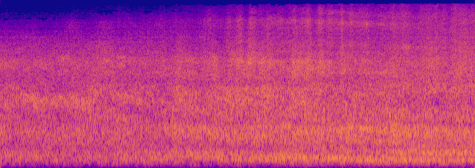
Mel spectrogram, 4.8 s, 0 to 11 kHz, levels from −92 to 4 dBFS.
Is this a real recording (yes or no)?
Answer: no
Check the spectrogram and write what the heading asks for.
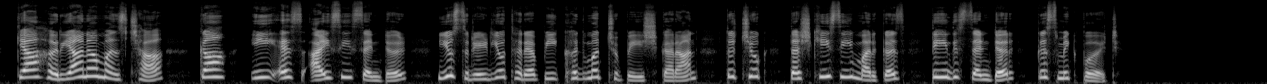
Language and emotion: Kashmiri, neutral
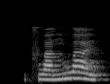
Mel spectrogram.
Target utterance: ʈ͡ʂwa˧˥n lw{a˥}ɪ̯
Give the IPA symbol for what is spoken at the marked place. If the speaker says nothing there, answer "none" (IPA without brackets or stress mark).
a˥˩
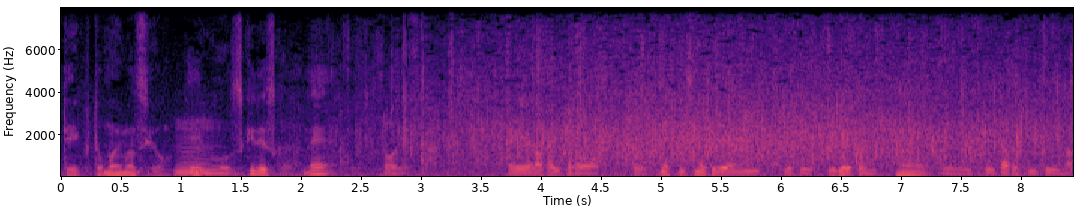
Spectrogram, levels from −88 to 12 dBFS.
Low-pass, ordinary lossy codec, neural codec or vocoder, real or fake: none; none; none; real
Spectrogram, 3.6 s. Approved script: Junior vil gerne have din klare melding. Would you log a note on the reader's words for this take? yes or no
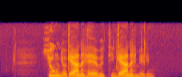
yes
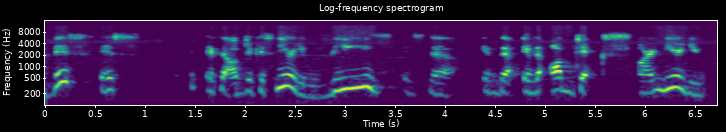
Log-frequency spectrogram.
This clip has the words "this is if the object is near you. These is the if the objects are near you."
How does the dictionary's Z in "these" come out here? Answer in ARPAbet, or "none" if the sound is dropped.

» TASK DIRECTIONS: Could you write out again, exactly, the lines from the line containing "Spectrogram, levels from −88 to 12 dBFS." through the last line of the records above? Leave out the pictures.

» OUTPUT:
Spectrogram, levels from −88 to 12 dBFS.
Low-pass, ordinary lossy codec, neural codec or vocoder, real or fake: none; none; none; real
Spectrogram, 3.6 s. Approved script: Junior vil gerne have din klare melding. Would you log a note on the reader's words for this take? yes or no
yes
Log-frequency spectrogram.
This clip has the words "this is if the object is near you. These is the if the objects are near you."
How does the dictionary's Z in "these" come out here? Answer in ARPAbet, or "none" if the sound is dropped.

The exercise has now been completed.